Given the unique circumstances of the manufacturing and distribution of the Drug and the fact that this Condition affects such a small percentage of the population, it seems unsurprising that OIG would approve the Requestor’s plan. In previous Advisory Opinions involving patient assistance for transportation, lodging, and meals – including AO 21-08, AO 20-02, and AO 20-09 – OIG has treated such arrangements favorably where the drug was a one-time, potentially curative treatment and/or helped to facilitate increased access to care based on the constraints of the drug’s FDA approval.
So, on one hand, the circumstances presented here appear to be an easier case than that of previous opinions because there is only one site where patients can access treatment. On the other hand, while previous opinions did include potential assistance with airline travel, OIG did not weigh-in on the provision of assistance for extremely expensive medical flights. Given that OIG discusses these medical flights in such detail in AO 23-01, this could have been the key motivating factor for the manufacturer submitting their request for an Advisory Opinion and might provide a rubric for OIG’s thinking on the more expensive aspects of patient assistant for transportation, lodging and meals.

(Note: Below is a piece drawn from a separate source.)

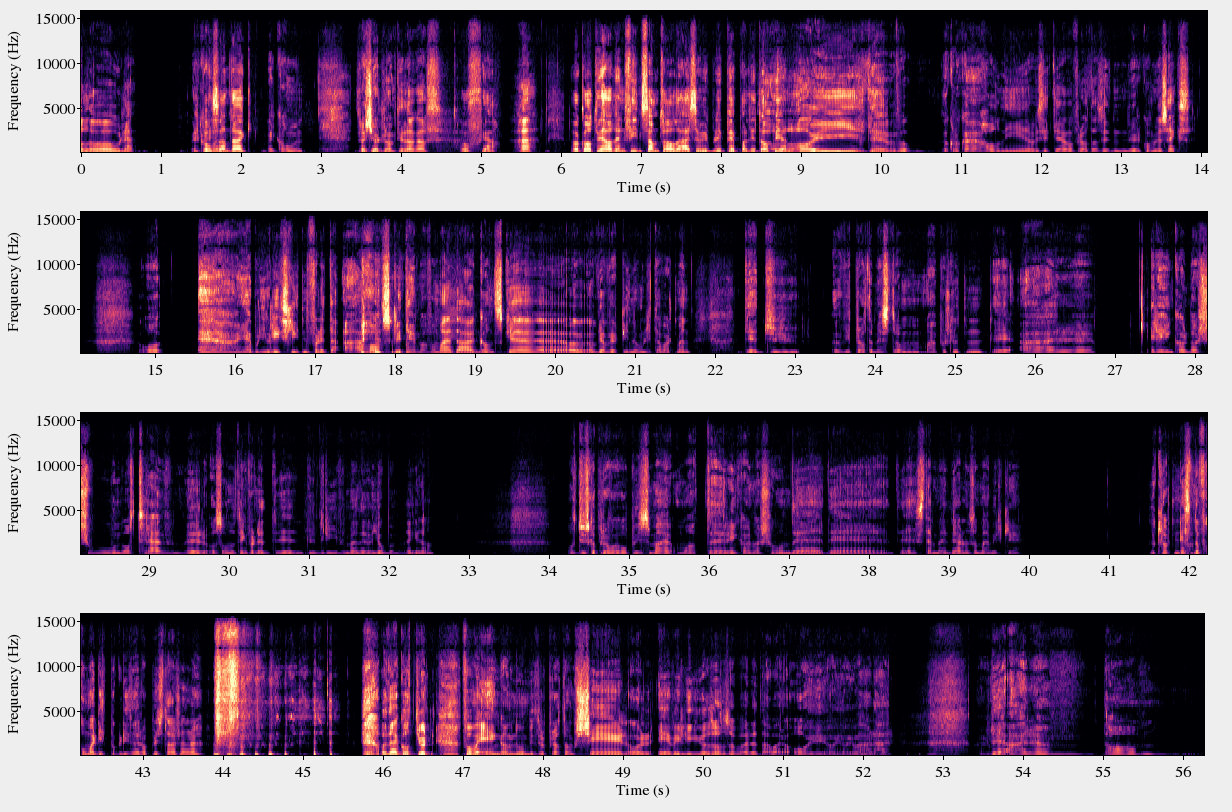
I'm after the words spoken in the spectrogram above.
Hallo, Ole. Velkommen. Kristian Dag. Velkommen. Dere har kjørt langt i dag, altså. Uff, ja. Hæ? Det var godt vi hadde en fin samtale her, så vi blir peppa litt opp igjen. Oi! Det, klokka er halv ni, og vi sitter her og prater siden du kommer jo seks. Og eh, jeg blir jo litt sliten, for dette er vanskelig tema for meg. Det er ganske Vi har vært innom litt av hvert, men det du vi prater mest om her på slutten, det er eh, reinkarnasjon og traumer og sånne ting. For det, det, du driver med det og jobber med det. ikke sant? Og du skal prøve å opplyse meg om at uh, reinkarnasjon, det, det, det, stemmer. Det er noe som er virkelig. Du klarte nesten å få meg litt på glid der oppe i stad, skjønner du. og det er godt gjort. For med en gang noen begynner å prate om sjel og evig liv og sånn, så bare, da bare Oi, oi, oi, hva er det her? Det er um, da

As a final note, even though the Requestor in AO 23-01 had myriad sympathetic facts in its favor, the manufacturer still proposed safeguards to mitigate potential risks under the relevant federal statutes. Similar to previous OIG-approved arrangements, the manufacturer limited the eligible pool of patients to those who lived more than 2 hours way, which, in this context, reduced the risk of overlap between the prescribing doctor and the surgeon performing the implantation. More traditional safeguards included not advertising the Arrangement, and requiring patients and vendors to agree to not request reimbursement under Federal health care programs. Going forward, manufacturers interested in instituting similar patient assistance programs for accessing therapy should consider the facts and programmatic limitations relied upon by OIG to make a favorable Advisory Opinion.
 Additionally, Requestor has evaluated 10 medical flight vendors to determine whether they: (i) serve pediatric and medically fragile patients; (ii) provide non-charity flights and bill insurance if insurance reimbursement is available; (iii) has a national footprint and can fly patients who live across the United States to and from the Treatment Center; (iv) can fly patients with the Condition and up to two caregivers safely; (v) has flexible scheduling to allow rapid deployment of flights when the Drug becomes available for the patient; and (vi) has planes with isolation options for patients. Out of the 10 vendors evaluated, only two vendors meet these objective criteria and are willing to transport patients under the Arrangement.
 A patient may be determined to have “insufficient” coverage if: (i) absent Requestor paying for the medical flights and ground ambulance transportation to and from the airport in full, the out-of-pocket costs to the patient for the flights and ground transportation would be equal to or exceed 3% of the patient’s gross annual household income; or (ii) the flight vendor is unable to seek reimbursement from the patient’s state Medicaid program. If a patient’s coverage is deemed “insufficient”, then Requestor pays the full cost of the transportation and the patient’s insurance is not billed.